ACTION ITEM: Repeat word for word, please, only the lines from the one that includes "Put what is" through the final line of the data.

Dataset items
........

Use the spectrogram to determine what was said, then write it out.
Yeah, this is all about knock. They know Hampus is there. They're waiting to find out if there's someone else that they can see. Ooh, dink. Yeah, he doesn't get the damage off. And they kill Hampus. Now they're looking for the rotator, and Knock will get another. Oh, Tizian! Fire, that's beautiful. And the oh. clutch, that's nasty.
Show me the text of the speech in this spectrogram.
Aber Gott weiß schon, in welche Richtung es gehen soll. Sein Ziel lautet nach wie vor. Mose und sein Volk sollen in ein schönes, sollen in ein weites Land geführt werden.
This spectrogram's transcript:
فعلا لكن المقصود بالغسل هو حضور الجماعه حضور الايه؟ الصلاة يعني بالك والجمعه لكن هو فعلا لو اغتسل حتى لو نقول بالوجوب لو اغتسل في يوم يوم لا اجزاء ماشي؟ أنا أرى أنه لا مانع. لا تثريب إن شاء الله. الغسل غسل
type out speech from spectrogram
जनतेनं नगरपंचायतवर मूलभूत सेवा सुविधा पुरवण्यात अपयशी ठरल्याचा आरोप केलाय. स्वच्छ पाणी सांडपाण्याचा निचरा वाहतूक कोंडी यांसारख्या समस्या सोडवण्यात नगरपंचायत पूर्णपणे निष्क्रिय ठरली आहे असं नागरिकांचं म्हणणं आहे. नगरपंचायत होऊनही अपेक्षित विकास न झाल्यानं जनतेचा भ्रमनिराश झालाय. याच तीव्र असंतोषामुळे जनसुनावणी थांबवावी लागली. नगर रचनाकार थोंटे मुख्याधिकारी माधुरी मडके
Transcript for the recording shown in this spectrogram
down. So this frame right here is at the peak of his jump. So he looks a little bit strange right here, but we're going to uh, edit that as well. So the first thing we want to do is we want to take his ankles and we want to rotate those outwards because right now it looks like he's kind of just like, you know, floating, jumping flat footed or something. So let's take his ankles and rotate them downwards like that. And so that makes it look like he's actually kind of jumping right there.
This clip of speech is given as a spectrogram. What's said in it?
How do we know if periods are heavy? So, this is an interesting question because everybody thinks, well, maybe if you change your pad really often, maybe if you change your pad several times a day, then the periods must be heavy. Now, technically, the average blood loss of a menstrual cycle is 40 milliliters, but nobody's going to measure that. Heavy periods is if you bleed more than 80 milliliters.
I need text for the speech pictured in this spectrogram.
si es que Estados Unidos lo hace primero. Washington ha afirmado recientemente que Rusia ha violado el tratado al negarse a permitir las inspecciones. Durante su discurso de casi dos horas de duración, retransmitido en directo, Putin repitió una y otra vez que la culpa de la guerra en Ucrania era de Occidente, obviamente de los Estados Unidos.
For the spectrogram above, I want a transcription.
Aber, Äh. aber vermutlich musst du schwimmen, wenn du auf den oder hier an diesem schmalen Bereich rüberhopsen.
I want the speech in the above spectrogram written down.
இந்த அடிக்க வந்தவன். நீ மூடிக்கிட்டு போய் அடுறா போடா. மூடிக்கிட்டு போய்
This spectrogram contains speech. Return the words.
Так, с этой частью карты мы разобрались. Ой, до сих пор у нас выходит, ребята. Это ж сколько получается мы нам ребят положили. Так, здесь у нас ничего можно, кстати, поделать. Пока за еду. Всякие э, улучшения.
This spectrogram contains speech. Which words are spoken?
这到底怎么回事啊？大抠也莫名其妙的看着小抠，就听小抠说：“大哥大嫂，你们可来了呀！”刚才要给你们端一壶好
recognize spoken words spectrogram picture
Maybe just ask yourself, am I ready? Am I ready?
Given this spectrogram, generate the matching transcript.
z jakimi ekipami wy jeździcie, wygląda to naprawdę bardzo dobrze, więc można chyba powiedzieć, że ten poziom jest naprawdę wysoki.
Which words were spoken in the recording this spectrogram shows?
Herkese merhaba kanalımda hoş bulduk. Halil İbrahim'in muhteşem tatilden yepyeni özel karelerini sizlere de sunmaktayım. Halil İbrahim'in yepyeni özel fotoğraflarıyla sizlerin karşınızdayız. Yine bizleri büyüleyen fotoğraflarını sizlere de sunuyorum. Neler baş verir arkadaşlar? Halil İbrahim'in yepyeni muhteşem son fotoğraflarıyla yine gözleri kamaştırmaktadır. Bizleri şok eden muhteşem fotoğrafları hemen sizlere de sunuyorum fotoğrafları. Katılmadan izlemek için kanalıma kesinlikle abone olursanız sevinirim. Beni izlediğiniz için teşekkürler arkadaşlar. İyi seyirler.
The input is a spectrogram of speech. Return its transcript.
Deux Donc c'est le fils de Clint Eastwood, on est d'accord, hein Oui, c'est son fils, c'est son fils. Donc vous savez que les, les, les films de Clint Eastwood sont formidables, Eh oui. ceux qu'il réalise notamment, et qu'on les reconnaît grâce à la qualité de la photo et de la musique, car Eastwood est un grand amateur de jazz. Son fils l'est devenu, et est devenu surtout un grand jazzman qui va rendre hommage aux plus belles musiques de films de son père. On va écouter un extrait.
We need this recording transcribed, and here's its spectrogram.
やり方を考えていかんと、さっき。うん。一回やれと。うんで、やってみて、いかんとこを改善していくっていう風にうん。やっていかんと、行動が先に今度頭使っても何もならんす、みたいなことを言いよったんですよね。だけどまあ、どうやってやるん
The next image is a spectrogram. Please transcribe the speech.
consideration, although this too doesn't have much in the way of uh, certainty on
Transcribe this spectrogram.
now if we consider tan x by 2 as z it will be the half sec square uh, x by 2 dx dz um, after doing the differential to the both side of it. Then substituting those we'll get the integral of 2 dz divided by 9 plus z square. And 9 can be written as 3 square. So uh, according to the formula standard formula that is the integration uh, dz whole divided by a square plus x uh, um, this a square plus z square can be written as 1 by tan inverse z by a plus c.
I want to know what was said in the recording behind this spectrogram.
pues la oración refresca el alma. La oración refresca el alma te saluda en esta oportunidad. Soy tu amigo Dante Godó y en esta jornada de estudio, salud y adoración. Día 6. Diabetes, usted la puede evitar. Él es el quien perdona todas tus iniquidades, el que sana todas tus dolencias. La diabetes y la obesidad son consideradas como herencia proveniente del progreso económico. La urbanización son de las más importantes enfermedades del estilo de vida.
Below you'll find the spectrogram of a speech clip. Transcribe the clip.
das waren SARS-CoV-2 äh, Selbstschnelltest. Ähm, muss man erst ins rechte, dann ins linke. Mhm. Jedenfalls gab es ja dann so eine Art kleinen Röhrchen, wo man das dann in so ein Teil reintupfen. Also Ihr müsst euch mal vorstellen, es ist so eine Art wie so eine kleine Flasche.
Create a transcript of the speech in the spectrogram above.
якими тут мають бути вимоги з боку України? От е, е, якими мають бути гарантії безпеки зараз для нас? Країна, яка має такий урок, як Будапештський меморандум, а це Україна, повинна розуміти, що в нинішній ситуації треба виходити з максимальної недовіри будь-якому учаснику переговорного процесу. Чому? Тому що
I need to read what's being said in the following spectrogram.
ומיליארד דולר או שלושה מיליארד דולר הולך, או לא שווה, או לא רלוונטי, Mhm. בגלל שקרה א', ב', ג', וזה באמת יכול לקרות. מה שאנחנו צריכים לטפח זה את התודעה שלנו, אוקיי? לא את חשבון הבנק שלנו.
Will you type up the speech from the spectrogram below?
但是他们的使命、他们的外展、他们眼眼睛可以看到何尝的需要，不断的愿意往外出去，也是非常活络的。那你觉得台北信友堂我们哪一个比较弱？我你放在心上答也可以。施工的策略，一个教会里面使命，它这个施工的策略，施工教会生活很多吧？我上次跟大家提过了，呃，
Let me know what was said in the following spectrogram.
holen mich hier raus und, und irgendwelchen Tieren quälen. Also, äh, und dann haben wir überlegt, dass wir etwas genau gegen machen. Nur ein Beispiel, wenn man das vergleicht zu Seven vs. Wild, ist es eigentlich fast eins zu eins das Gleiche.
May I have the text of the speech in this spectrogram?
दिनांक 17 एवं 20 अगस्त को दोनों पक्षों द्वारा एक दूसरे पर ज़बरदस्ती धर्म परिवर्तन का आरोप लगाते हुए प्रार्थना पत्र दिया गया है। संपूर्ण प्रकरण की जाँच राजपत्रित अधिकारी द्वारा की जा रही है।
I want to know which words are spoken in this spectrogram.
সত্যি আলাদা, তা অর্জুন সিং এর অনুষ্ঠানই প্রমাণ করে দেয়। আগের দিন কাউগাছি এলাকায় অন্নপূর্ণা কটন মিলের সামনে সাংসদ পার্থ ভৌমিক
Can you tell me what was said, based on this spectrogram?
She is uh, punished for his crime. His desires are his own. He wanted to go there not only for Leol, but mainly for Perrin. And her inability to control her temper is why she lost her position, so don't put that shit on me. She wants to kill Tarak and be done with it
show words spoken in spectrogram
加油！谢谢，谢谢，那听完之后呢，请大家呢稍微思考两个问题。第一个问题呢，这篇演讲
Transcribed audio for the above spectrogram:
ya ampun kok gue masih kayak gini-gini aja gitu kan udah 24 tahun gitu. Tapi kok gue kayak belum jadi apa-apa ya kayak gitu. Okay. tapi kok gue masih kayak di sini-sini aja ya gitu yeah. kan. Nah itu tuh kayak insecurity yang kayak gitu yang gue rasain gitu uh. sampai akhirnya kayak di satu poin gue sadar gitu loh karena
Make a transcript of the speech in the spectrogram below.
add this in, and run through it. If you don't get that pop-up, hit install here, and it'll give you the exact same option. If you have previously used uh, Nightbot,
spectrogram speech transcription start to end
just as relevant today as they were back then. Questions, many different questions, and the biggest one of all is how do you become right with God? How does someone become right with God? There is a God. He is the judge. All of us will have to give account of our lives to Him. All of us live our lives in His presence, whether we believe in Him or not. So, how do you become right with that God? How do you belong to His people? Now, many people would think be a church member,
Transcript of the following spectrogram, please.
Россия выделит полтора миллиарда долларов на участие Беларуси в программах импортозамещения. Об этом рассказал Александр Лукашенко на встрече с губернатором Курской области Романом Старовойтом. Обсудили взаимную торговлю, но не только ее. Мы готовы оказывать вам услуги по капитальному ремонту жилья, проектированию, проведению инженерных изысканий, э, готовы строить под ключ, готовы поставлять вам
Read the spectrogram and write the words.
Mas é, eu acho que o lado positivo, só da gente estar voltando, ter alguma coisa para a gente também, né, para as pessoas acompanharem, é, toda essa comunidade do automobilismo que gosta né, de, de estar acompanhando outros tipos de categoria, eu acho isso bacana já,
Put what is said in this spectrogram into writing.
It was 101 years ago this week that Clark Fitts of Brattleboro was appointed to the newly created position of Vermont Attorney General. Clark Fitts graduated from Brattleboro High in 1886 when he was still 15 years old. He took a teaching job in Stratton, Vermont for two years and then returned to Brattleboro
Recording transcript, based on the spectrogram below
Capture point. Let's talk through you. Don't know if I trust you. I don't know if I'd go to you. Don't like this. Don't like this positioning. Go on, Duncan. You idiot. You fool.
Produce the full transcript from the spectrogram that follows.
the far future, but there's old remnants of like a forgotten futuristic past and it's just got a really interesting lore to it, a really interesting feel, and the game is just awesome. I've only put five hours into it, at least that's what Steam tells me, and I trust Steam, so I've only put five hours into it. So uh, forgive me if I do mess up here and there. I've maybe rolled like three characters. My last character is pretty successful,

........

WRITTEN SOLUTION:
Put what is said in this spectrogram into writing.
It was 101 years ago this week that Clark Fitts of Brattleboro was appointed to the newly created position of Vermont Attorney General. Clark Fitts graduated from Brattleboro High in 1886 when he was still 15 years old. He took a teaching job in Stratton, Vermont for two years and then returned to Brattleboro
Recording transcript, based on the spectrogram below
Capture point. Let's talk through you. Don't know if I trust you. I don't know if I'd go to you. Don't like this. Don't like this positioning. Go on, Duncan. You idiot. You fool.
Produce the full transcript from the spectrogram that follows.
the far future, but there's old remnants of like a forgotten futuristic past and it's just got a really interesting lore to it, a really interesting feel, and the game is just awesome. I've only put five hours into it, at least that's what Steam tells me, and I trust Steam, so I've only put five hours into it. So uh, forgive me if I do mess up here and there. I've maybe rolled like three characters. My last character is pretty successful,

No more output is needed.